**Task item**
Only the lines from the one with "Return the text" through the last line of the records below belong in your answer, reproduced exactly and with the pictures left out.

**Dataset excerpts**
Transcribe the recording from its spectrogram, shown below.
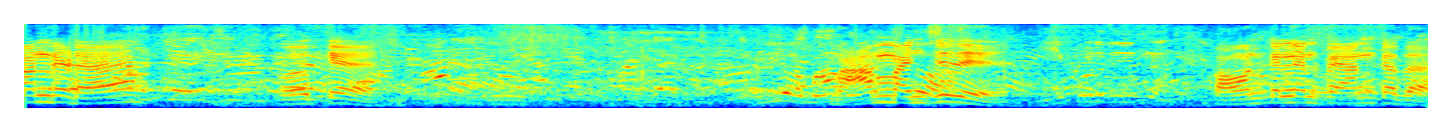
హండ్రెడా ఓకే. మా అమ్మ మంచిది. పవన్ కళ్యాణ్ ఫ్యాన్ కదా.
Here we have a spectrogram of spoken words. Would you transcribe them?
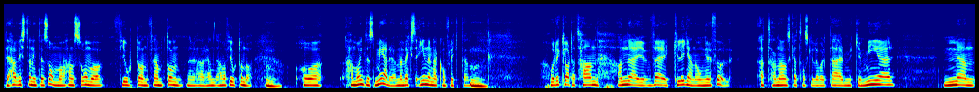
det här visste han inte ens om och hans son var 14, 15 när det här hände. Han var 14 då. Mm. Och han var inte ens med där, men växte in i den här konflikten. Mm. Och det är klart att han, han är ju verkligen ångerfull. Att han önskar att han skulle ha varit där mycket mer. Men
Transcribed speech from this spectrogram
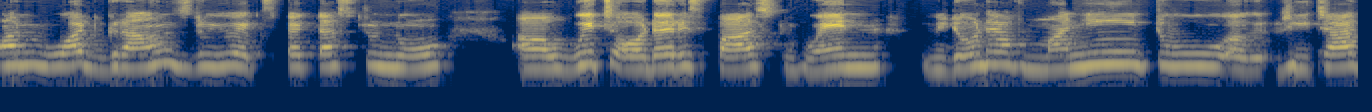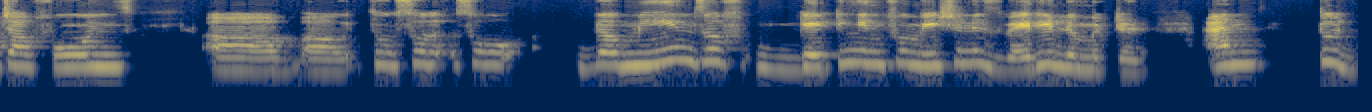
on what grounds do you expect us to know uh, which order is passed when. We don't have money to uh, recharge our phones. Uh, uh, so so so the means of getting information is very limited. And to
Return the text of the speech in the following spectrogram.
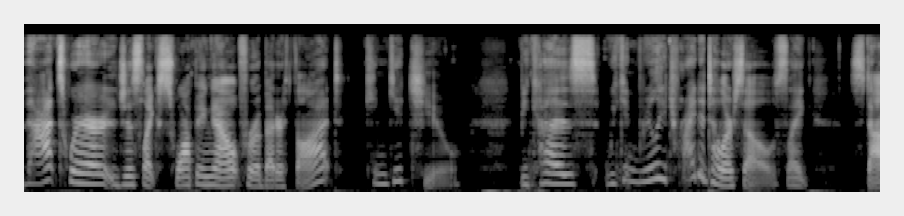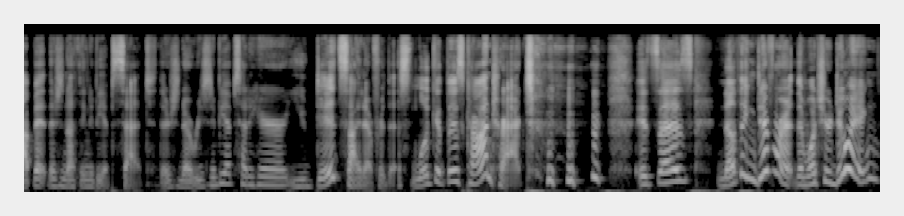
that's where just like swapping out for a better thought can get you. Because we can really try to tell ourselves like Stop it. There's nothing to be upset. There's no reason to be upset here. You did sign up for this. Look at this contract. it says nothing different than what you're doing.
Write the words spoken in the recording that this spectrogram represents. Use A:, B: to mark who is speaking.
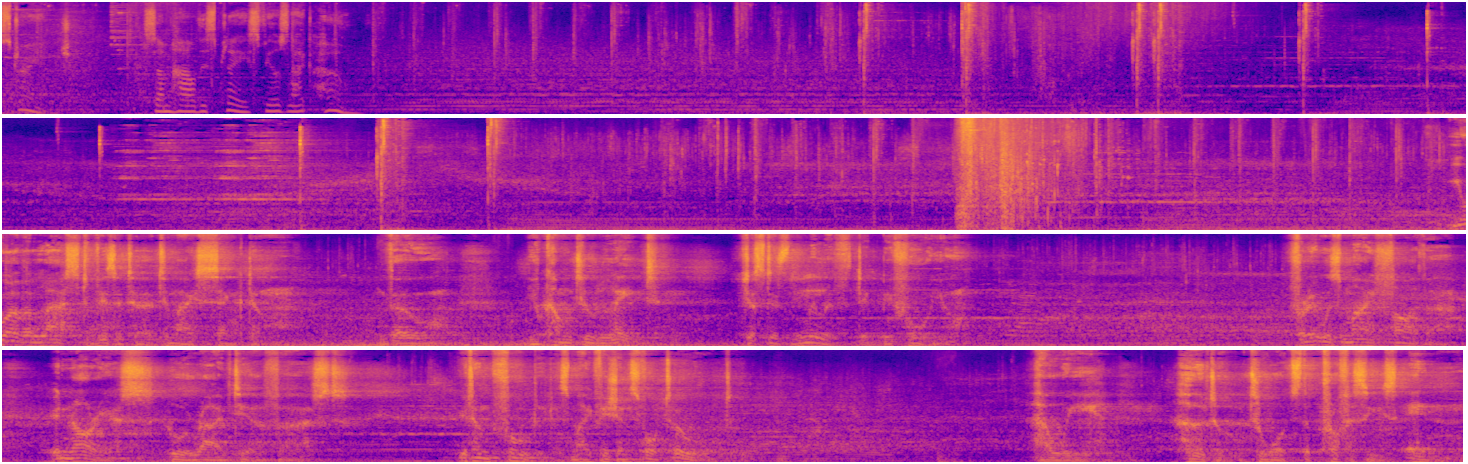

**Finished task**
Return the text of the speech in the following spectrogram.
that's where just like swapping out for a better thought can get you. Because we can really try to tell ourselves like Stop it. There's nothing to be upset. There's no reason to be upset here. You did sign up for this. Look at this contract. it says nothing different than what you're doing.
Write the words spoken in the recording that this spectrogram represents. Use A:, B: to mark who is speaking.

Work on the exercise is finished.